Restabal is another very authentic Andalusian village. Bar Jovi is an atmospheric place. Full of local chatter, characters and quality servings of free tapas. Walk the country lanes here. Between villages such as Melegis and Pinos del Valle. There are some beautiful walks through orange and lemon groves and along the river to the man made lake at Beznar, under which it is said the original village exists.
Quite a number of holidaymakers or expats choose one of the furthest out villages of the valley. Albuñuelas gives you an impression of what this area was like prior to the arrival of cars and cash. Rustic is one word. Charming is another. I like Albuñuelas because it is represents the Spain of yesteryear. The scenery above and below the village is stunning and above there is a bumpy country road through a pine forest that links up with the old road to Almuñécar on the Costa Tropical. If you have time, do drive to the coast on this road. The views are awesome and the road so much more interesting than the new motorway that links coast with inland destinations.
It is fresher inland. When it all gets too sweaty for you on the oh so tropical coast, i urge you to drive inland and experience a Spain that is not far away in terms of kilometres, but light years away in terms of atmosphere and character.
I once got into trouble when i wondered in print why so many local women walk miles in their slippers. I have even seen them in their dressing growns, strolling between villages while stopping only to pick some wild asparagus from the roadside. A letter to a newspaper said that not all women went walking in their slippers and that some, the younger ones, had even ditched their aprons. They even drove cars now!
I know that much of inland Spain today has caught up with the times. That the young love to live in modern homes with all mod cons and do not want to live in the old fashioned houses in which they grew up.
The Lecrín Valley is authentic Andalusia and easily reached from the beaches that are no more than thirty minutes away. The people are friendly and the air fresh and clean. Wander through the narrow streets of the villages. See real life in what people often refer to as real Spain.
It is good that so many locations inland now offer attractions to get people away from the beach, if only for a day. That is what you have to do if you want to go home from your holiday knowing that you have truly seen Spain. Not the chocolate box version.
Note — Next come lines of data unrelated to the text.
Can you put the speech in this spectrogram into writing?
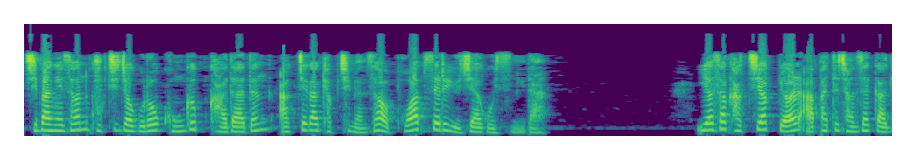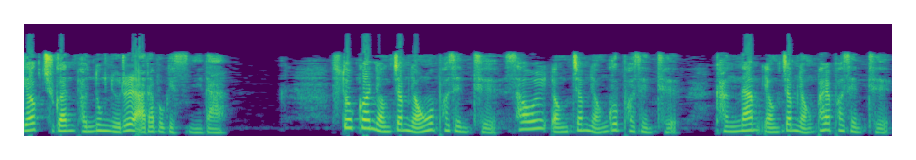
지방에선 국지적으로 공급 과다 등 악재가 겹치면서 보합세를 유지하고 있습니다. 이어서 각 지역별 아파트 전세 가격 주간 변동률을 알아보겠습니다. 수도권 0.05%, 서울 0.09%, 강남 0.08%,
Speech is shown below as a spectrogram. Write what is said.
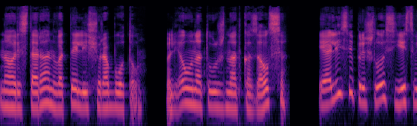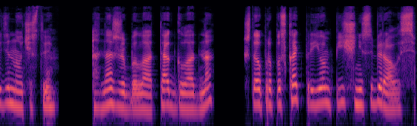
но ресторан в отеле еще работал. Леон от ужина отказался, и Алисе пришлось есть в одиночестве. Она же была так голодна, что пропускать прием пищи не собиралась.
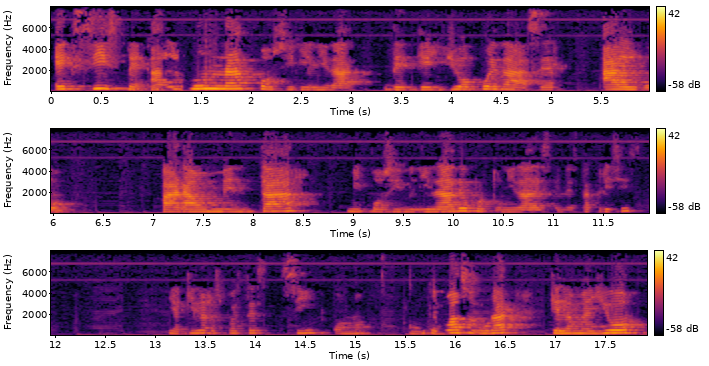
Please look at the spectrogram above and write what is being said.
¿existe alguna posibilidad de que yo pueda hacer algo para aumentar mi posibilidad de oportunidades en esta crisis? Y aquí la respuesta es sí o no. te puedo asegurar que la mayor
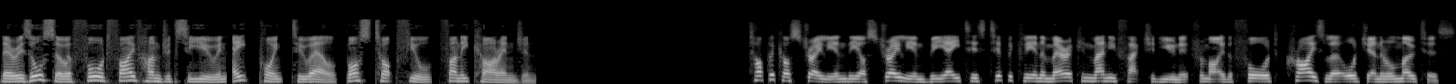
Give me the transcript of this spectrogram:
There is also a Ford 500 CU in 8.2L Boss Top Fuel funny car engine. Topic Australian The Australian V8 is typically an American-manufactured unit from either Ford, Chrysler or General Motors.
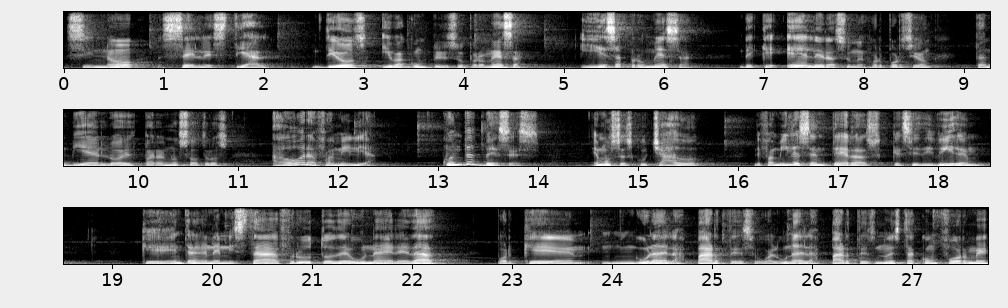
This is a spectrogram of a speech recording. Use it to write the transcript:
sino celestial. Dios iba a cumplir su promesa. Y esa promesa de que Él era su mejor porción, también lo es para nosotros ahora familia. ¿Cuántas veces hemos escuchado de familias enteras que se dividen, que entran en enemistad fruto de una heredad? porque ninguna de las partes o alguna de las partes no está conforme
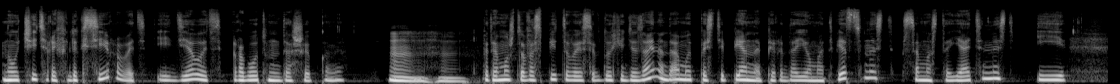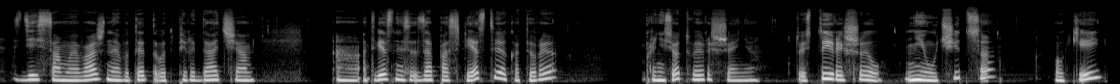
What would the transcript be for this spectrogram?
научить рефлексировать и делать работу над ошибками. Mm-hmm. Потому что воспитываясь в духе дизайна, да, мы постепенно передаем ответственность, самостоятельность, и здесь самое важное вот эта вот передача а, ответственность за последствия, которые принесет твое решение. То есть ты решил не учиться, окей,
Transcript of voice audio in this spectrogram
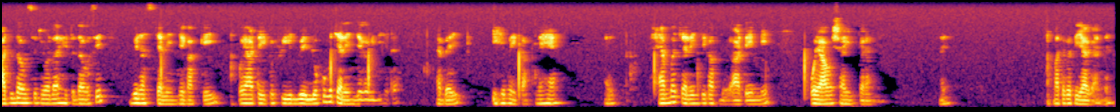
අද දවසට වඩා හිට දවසේ වෙනස් චැලෙන්ජ එකක්කයි ඔයාට එක ෆිල්වේ ලොකුම චැලෙන්ජ එක විදිහට. හැබැයි එහෙම එකක් නැහැ. හැම චැලෙන්ජ එකක් ඔයාට එන්නේ ඔයාව ශයින් කරන්න. මතක තියාගන්න.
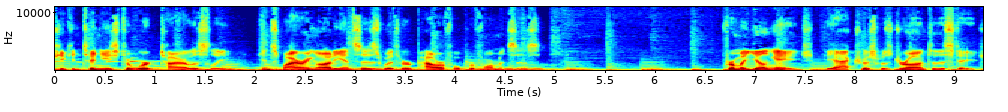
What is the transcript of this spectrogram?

The truth is that you have not seen the living breathing Spain if your only experience is of the Costas. Nor exchanged a smile, a wave or a few words with the likes of Maria Luisa and Paco.